* THE PROBLEM: Wherever a picture appears in the listing, leave it out, and copy the rest exactly.

[Start of section]

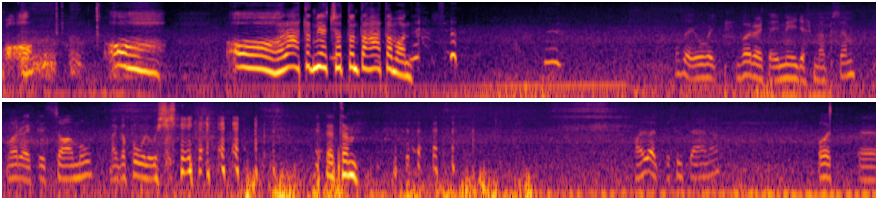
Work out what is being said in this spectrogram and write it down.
Oh, oh, oh, láttad miért csattant a hátamon? Az a jó, hogy van rajta egy négyes mapszem, van rajta egy szalmú, meg a pólós kéne. Értem. Hallod? És utána ott, ö,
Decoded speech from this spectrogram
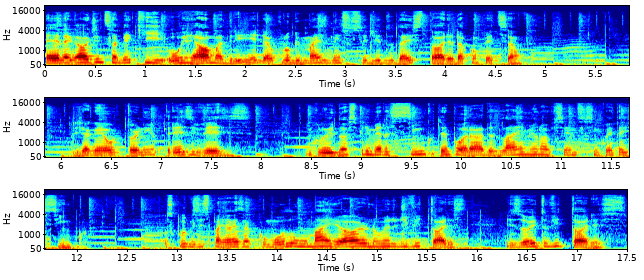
É legal a gente saber que o Real Madrid ele é o clube mais bem sucedido da história da competição. Ele já ganhou o torneio 13 vezes, incluindo as primeiras 5 temporadas lá em 1955. Os clubes espanhóis acumulam o maior número de vitórias, 18 vitórias,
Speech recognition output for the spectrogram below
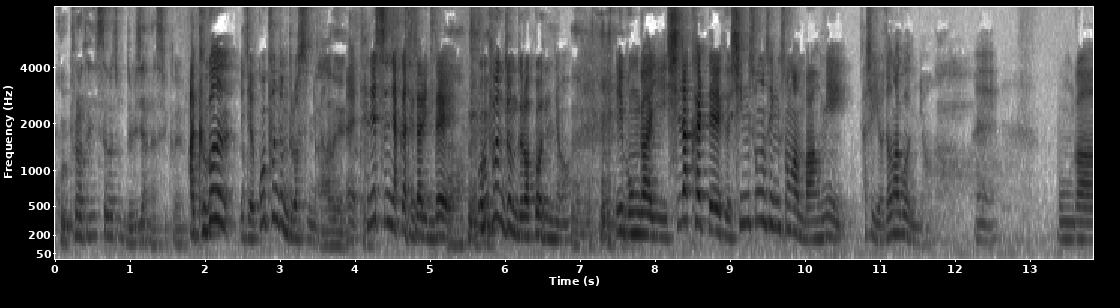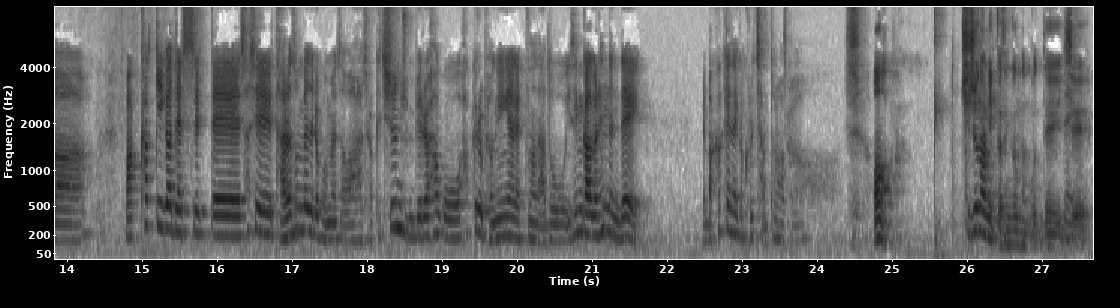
골프랑 테니스가 좀 늘지 않았을까요? 아 그거는 이제 골프는 좀 늘었습니다. 아, 네. 네, 테니스는 약간 제자리인데 아, 골프는 좀 늘었거든요. 네. 이 뭔가 이 시작할 때 그 싱숭생숭한 마음이 사실 여전하거든요. 네. 뭔가 막 학기가 됐을 때 사실 다른 선배들을 보면서 와 저렇게 취준 준비를 하고 학교를 병행해야겠구나 나도 이 생각을 했는데 막 학기 되니까 그렇지 않더라고요. 아 취준하니까 생각난 건데 이제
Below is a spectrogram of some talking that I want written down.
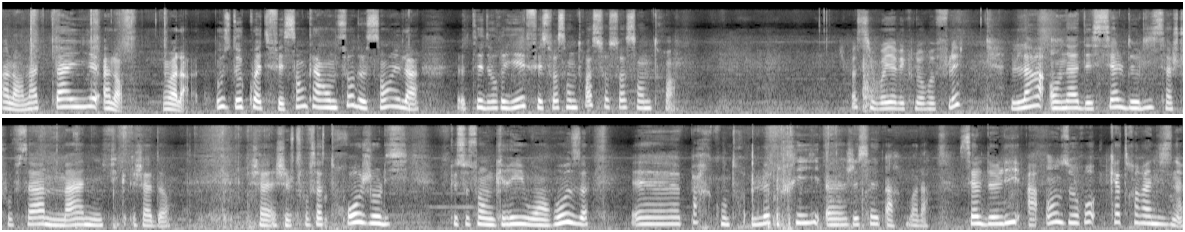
Alors la taille... Alors voilà. Housse de couette fait 140 sur 200 et la tête d'oreiller fait 63 sur 63 Je sais pas si vous voyez avec le reflet. Là, on a des ciels de lit. Ça, je trouve ça magnifique. J'adore. Je trouve ça trop joli, que ce soit en gris ou en rose. Euh, par contre, le prix, euh, j'essaie... Ah, voilà. Celle de lit à 11,99€.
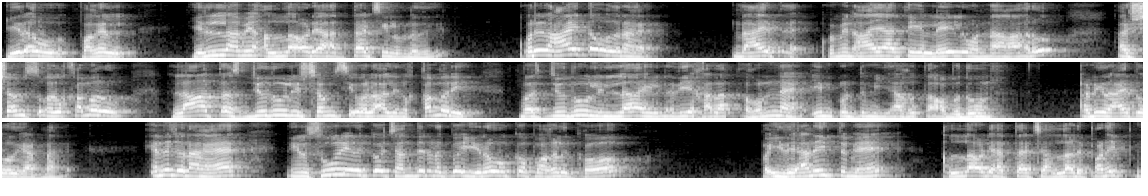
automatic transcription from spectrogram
இரவு பகல் எல்லாமே அல்லாவுடைய அத்தாட்சியில் உள்ளது. ஒரே ஆயத்தை ஓதுனாங்க இந்த ஆயத்தை ஒமின் ஆயாத்தியில் லெய்லு ஒன் ஆரோ அஷம்ஸ் ஒல் கமரு லா தஸ் ஜுதூலி ஷம்சி ஒல் அலில் கமரி பஸ் ஜுதூல் இல்லா இல்லதி ஹலக்க ஹுன்ன இன் குண்டும் யாஹு தாபுதூன் அப்படிங்கிற ஆயத்தை ஓது காட்டினாங்க. என்ன சொன்னாங்க? நீங்கள் சூரியனுக்கோ சந்திரனுக்கோ இரவுக்கோ பகலுக்கோ இப்போ இது அனைத்துமே அல்லாவுடைய அத்தாட்சி அல்லாவுடைய படைப்பு.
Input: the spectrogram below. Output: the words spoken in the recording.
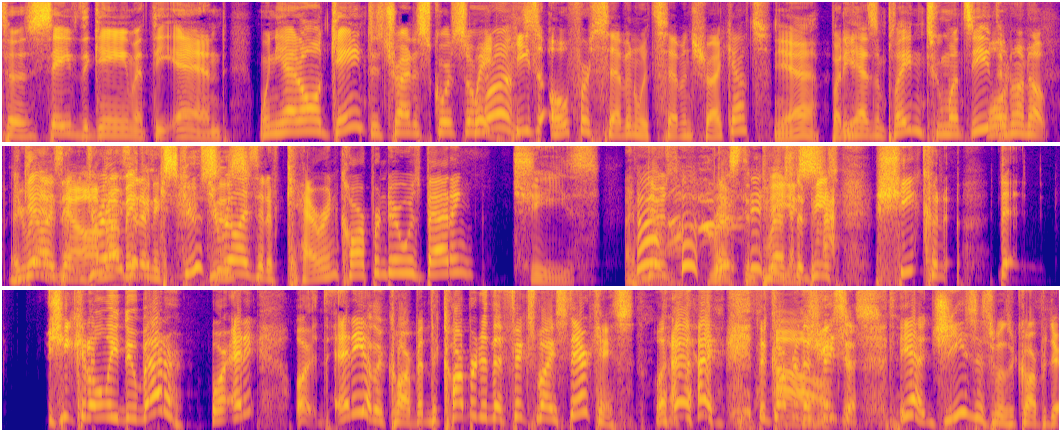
to save the game at the end when you had all game to try to score some Wait, runs." he's 0 for 7 with seven strikeouts. yeah, but he hasn't played in two months either. Well, no, no. You Again, realize that, now, do you I'm not realize that making if, excuses. You realize that if Karen Carpenter was batting, Jeez. there's, Rest in rest peace. in peace. She could, th- she could only do better. Or any, or any other carpet. The carpenter that fixed my staircase. the carpenter that fixed it. Yeah, Jesus was a carpenter.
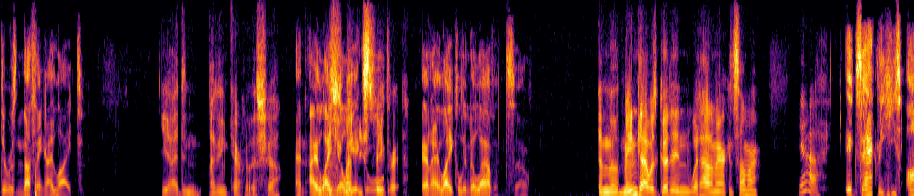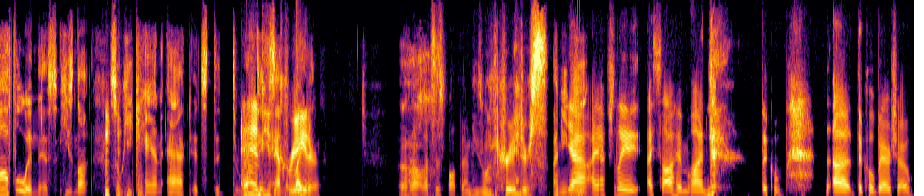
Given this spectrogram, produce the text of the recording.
There was nothing I liked, Yeah, I didn't. I didn't care for this show. and I like this my Elliot least Gould, favorite. and I like Linda Lavin. So And the main guy was good in Wet Hot American Summer. Yeah. exactly, he's awful in this. He's not. So he can act. It's the directing And he's a the creator. writing. Ugh. Well, that's his fault then. He's one of the creators. I mean, Yeah, he- I actually I saw him on the Col- uh the Colbert show.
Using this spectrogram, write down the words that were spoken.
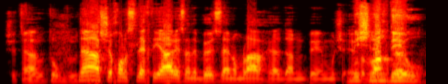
Als je het Ja. veel dom doet. Nou, als je gewoon een slechte jaar is en de beurzen zijn omlaag, ja, dan ben je, moet je even je wachten. deel.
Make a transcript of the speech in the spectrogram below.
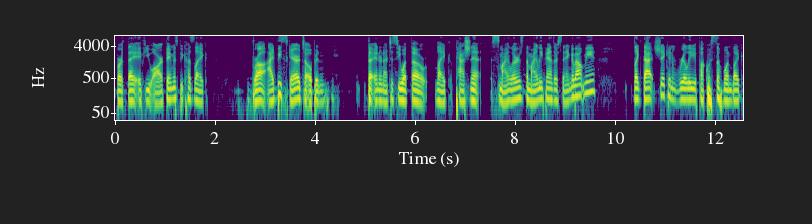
birthday if you are famous because like bruh, I'd be scared to open the internet to see what the like passionate smilers, the Miley fans are saying about me. Like that shit can really fuck with someone like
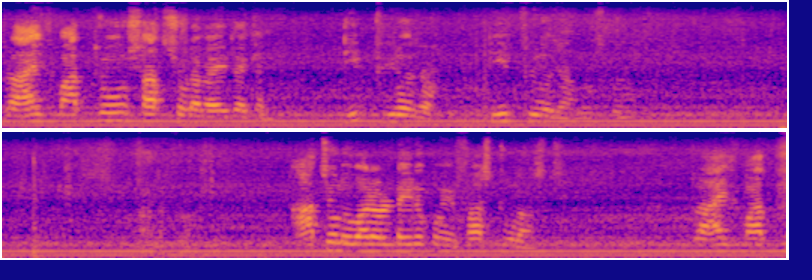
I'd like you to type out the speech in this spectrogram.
প্রাইস মাত্র সাতশো টাকা, এই দেখেন। ডিপ ফিরোজা ডিপ ফিরোজা আচল ওভারঅলটা এরকমই ফার্স্ট টু লাস্ট প্রাইস মাত্র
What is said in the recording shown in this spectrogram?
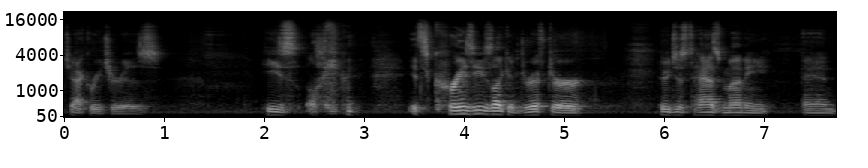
Jack Reacher is. He's like, it's crazy. He's like a drifter, who just has money and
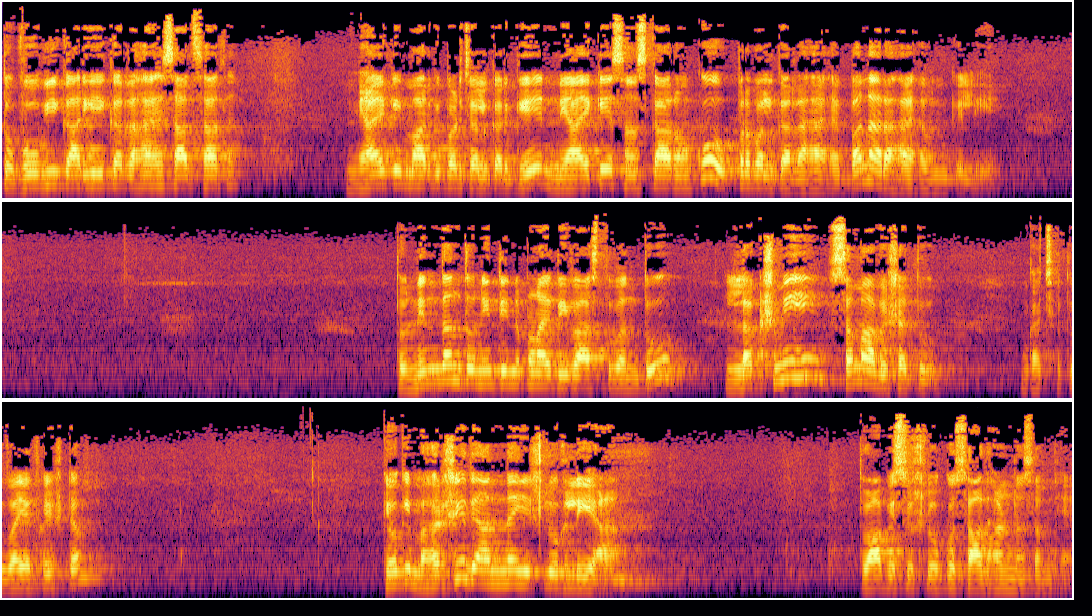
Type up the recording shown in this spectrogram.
तो वो भी कार्य कर रहा है साथ साथ न्याय के मार्ग पर चल करके न्याय के संस्कारों को प्रबल कर रहा है, बना रहा है उनके लिए। तो निंदन तो नीति निपणा यदि वास्तुवंतु लक्ष्मी समाविशतु, गच्छतु यथेष्टम। क्योंकि महर्षि ध्यान ने ये श्लोक लिया तो आप इस श्लोक को साधारण न समझें।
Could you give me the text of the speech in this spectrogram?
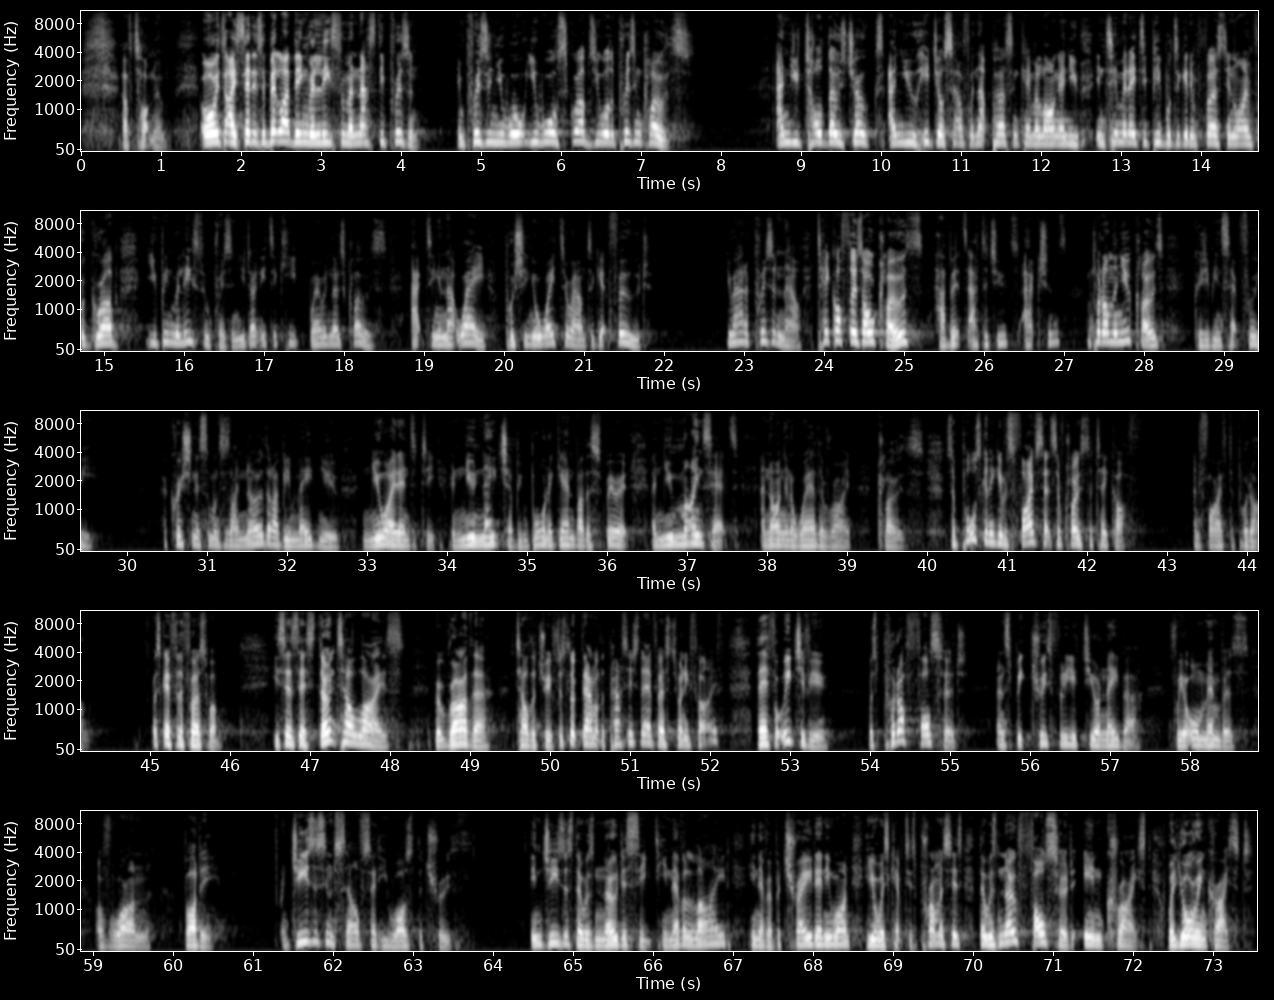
of Tottenham. Or I said it's a bit like being released from a nasty prison. In prison, you wore, you wore scrubs, you wore the prison clothes and you told those jokes and you hid yourself when that person came along and you intimidated people to get in first in line for grub, you've been released from prison. You don't need to keep wearing those clothes, acting in that way, pushing your weight around to get food. You're out of prison now. Take off those old clothes, habits, attitudes, actions, and put on the new clothes because you've been set free. A Christian is someone who says, I know that I've been made new, new identity, a new nature, been born again by the Spirit, a new mindset, and now I'm going to wear the right clothes. So Paul's going to give us five sets of clothes to take off and five to put on. Let's go for the first one. He says this Don't tell lies, but rather tell the truth. Just look down at the passage there, verse 25. Therefore, each of you must put off falsehood and speak truthfully to your neighbor, for you're all members of one body. Jesus himself said he was the truth. In Jesus, there was no deceit. He never lied. He never betrayed anyone. He always kept his promises. There was no falsehood in Christ. Well, you're in Christ,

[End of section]

* RESULT OF THIS TASK:
Work out what is being said in this spectrogram and write it down.
Oh, oh, oh, láttad miért csattant a hátamon? Az a jó, hogy van rajta egy négyes mapszem, van rajta egy szalmú, meg a pólós kéne. Értem. Hallod? És utána ott, ö,
Decoded speech from this spectrogram
É legal a gente saber que o Real Madrid ele é o clube mais bem sucedido da história da competição. Ele já ganhou o torneio 13 vezes, incluindo as primeiras 5 temporadas lá em 1955. Os clubes espanhóis acumulam o maior número de vitórias, 18 vitórias,
Speech recognition output for the spectrogram below
골프랑 테니스가 좀 늘지 않았을까요? 아 그거는 이제 골프는 좀 늘었습니다. 아, 네. 네, 테니스는 약간 제자리인데 아, 골프는 좀 늘었거든요. 네. 이 뭔가 이 시작할 때 그 싱숭생숭한 마음이 사실 여전하거든요. 네. 뭔가 막 학기가 됐을 때 사실 다른 선배들을 보면서 와 저렇게 취준 준비를 하고 학교를 병행해야겠구나 나도 이 생각을 했는데 막 학기 되니까 그렇지 않더라고요. 아 취준하니까 생각난 건데 이제
Below is a spectrogram of some talking that I want written down.
Alors la taille... Alors voilà. Housse de couette fait 140 sur 200 et la tête d'oreiller fait 63 sur 63 Je sais pas si vous voyez avec le reflet. Là, on a des ciels de lit. Ça, je trouve ça magnifique. J'adore. Je trouve ça trop joli, que ce soit en gris ou en rose. Euh, par contre, le prix, euh, j'essaie... Ah, voilà. Celle de lit à 11,99€.
automatic transcription from spectrogram
இரவு பகல் எல்லாமே அல்லாவுடைய அத்தாட்சியில் உள்ளது. ஒரே ஆயத்தை ஓதுனாங்க இந்த ஆயத்தை ஒமின் ஆயாத்தியில் லெய்லு ஒன் ஆரோ அஷம்ஸ் ஒல் கமரு லா தஸ் ஜுதூலி ஷம்சி ஒல் அலில் கமரி பஸ் ஜுதூல் இல்லா இல்லதி ஹலக்க ஹுன்ன இன் குண்டும் யாஹு தாபுதூன் அப்படிங்கிற ஆயத்தை ஓது காட்டினாங்க. என்ன சொன்னாங்க? நீங்கள் சூரியனுக்கோ சந்திரனுக்கோ இரவுக்கோ பகலுக்கோ இப்போ இது அனைத்துமே அல்லாவுடைய அத்தாட்சி அல்லாவுடைய படைப்பு.
Input: the spectrogram below. Output: the words spoken in the recording.
to save the game at the end when you had all game to try to score some Wait, runs." he's 0 for 7 with seven strikeouts. yeah, but he hasn't played in two months either. Well, no, no. You Again, realize that, now, do you I'm not realize that making if, excuses. You realize that if Karen Carpenter was batting, Jeez. there's, Rest in rest peace. in peace. She could, th- she could only do better. Or any, or any other carpet. The carpenter that fixed my staircase. the carpenter that fixed it. Yeah, Jesus was a carpenter.
Given this spectrogram, produce the text of the recording.
There was nothing I liked, Yeah, I didn't. I didn't care for this show. and I like this my Elliot least Gould, favorite. and I like Linda Lavin. So And the main guy was good in Wet Hot American Summer. Yeah. exactly, he's awful in this. He's not. So he can act. It's the directing And he's a the creator. writing. Ugh. Well, that's his fault then. He's one of the creators. I mean, Yeah, he- I actually I saw him on the Col- uh the Colbert show.
Using this spectrogram, write down the words that were spoken.
Als je het Ja. veel dom doet. Nou, als je gewoon een slechte jaar is en de beurzen zijn omlaag, ja, dan ben je, moet je even je wachten. deel.
Make a transcript of the speech in the spectrogram below.
birthday if you are famous because like bruh, I'd be scared to open the internet to see what the like passionate smilers, the Miley fans are saying about me. Like that shit can really fuck with someone like
I'd like you to type out the speech in this spectrogram.
প্রাইস মাত্র সাতশো টাকা, এই দেখেন। ডিপ ফিরোজা ডিপ ফিরোজা আচল ওভারঅলটা এরকমই ফার্স্ট টু লাস্ট প্রাইস মাত্র
What is said in the recording shown in this spectrogram?
Jack Reacher is. He's like, it's crazy. He's like a drifter, who just has money and
Type up the recording shown in this spectrogram.
तो वो भी कार्य कर रहा है साथ साथ न्याय के मार्ग पर चल करके न्याय के संस्कारों को प्रबल कर रहा है, बना रहा है उनके लिए। तो निंदन तो नीति निपणा यदि वास्तुवंतु लक्ष्मी समाविशतु, गच्छतु यथेष्टम। क्योंकि महर्षि ध्यान ने ये श्लोक लिया तो आप इस श्लोक को साधारण न समझें।
Could you give me the text of the speech in this spectrogram?
of Tottenham. Or I said it's a bit like being released from a nasty prison. In prison, you wore, you wore scrubs, you wore the prison clothes and you told those jokes and you hid yourself when that person came along and you intimidated people to get in first in line for grub, you've been released from prison. You don't need to keep wearing those clothes, acting in that way, pushing your weight around to get food. You're out of prison now. Take off those old clothes, habits, attitudes, actions, and put on the new clothes because you've been set free. A Christian is someone who says, I know that I've been made new, new identity, a new nature, been born again by the Spirit, a new mindset, and now I'm going to wear the right clothes. So Paul's going to give us five sets of clothes to take off and five to put on. Let's go for the first one. He says this Don't tell lies, but rather tell the truth. Just look down at the passage there, verse 25. Therefore, each of you must put off falsehood and speak truthfully to your neighbor, for you're all members of one body. Jesus himself said he was the truth. In Jesus, there was no deceit. He never lied. He never betrayed anyone. He always kept his promises. There was no falsehood in Christ. Well, you're in Christ,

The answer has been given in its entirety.